Monday, April 22, 2013

This Is Not a Storybook of Once Upon a Time and Happily Ever After

Patricia Vieira:

The problem with most arguments in the debate about reading is that they posit literature as an instrument used to achieve a certain goal: either the good of the individual (it is good for you) or the good of society (it makes you good). Leaving aside the issue of deciding whether what makes you good is not, ultimately, good for you, a more fundamental question arises: why does literature need to be defended at all?

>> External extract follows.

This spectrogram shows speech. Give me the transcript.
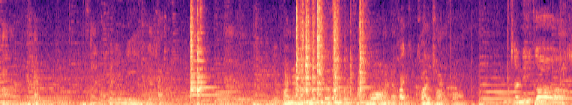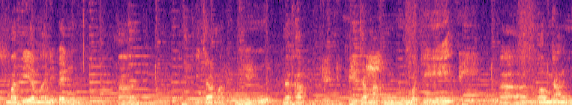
ผ่านนะครับนี้นะครับเดี๋ยวพอน้ำเดือดก็ต้องเปิดฝาหม้อแล้วก็คอยช้อนฟองอันนี้ก็มาเตรียมอันนี้เป็นที่จะหมักหมูนะครับ ที่จะหมักหมูเมื่อกี้เรามีหมู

The anxiety to justify literature is symptomatic of our age, when all activities should have an easily identifiable objective. The difficulty with literature, as well as with music or the fine arts, is that it has no recognisable purpose or, in Immanuel Kant's elegant formulation, it embodies "purposiveness without purpose". Reading certainly has myriad effects, but it is difficult to pinpoint exactly how it influences each person and harder still to translate this impact in terms of quantifiable gains.

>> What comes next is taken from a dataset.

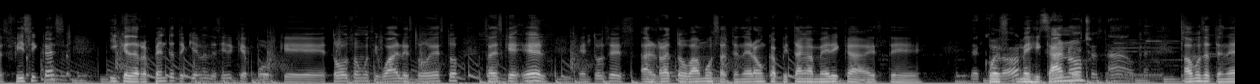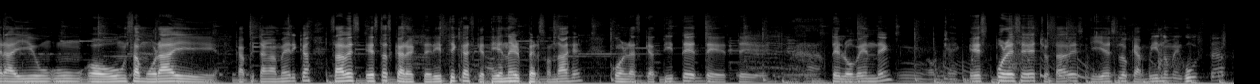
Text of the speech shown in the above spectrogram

Literature breaks the continuum of the everyday and makes us stop and think. The linguistic experimentation that is the hallmark of the literary estranges us from the most commonplace of tools, our language, while the fictional elements of novels, plays and poems offer us a glimpse into a reality that is not our own.

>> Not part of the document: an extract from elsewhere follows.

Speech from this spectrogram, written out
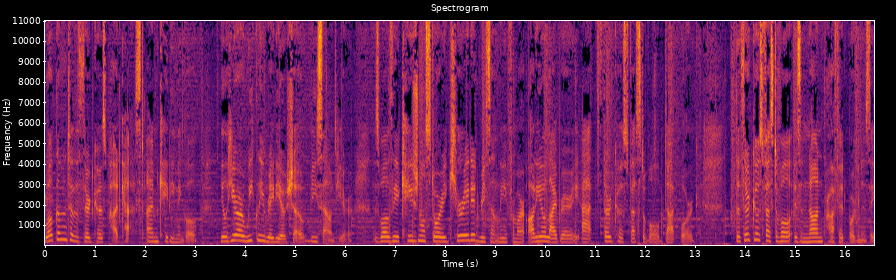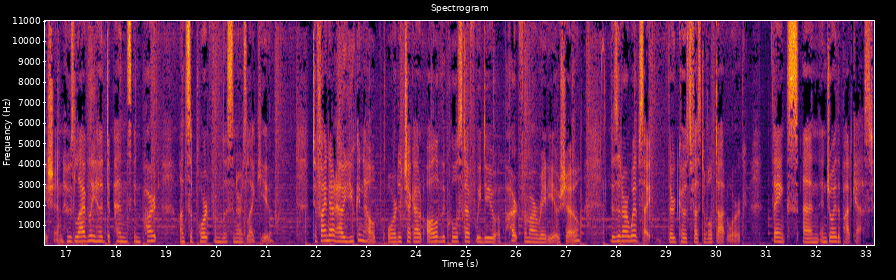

Several months ago, there was some article making the rounds that claimed some sort of proof for the idea that reading fiction made you a better person. I think it was Arts & Letters Daily that pithily remarked how, if that were true, English departments should then be oases of enlightened, saintly behavior. That's probably all the refutation it needs, but I'll add a pair of pennies: it's a progressivist delusion that the "bad" parts of humanity can be surgically excised, or selectively bred out of existence. Reading widely may increase the breadth and depth of one's understanding of human experience, but the basic elements of that experience will still include all the things moralists call vices or sins. Reading widely may increase the cognitive tools at one's disposal, without touching the perennial drives which motivate the use of those tools. All the condensed human experience and wisdom in the world won't eliminate the forks in the road that we all constantly encounter and put us on a direct path to perfection.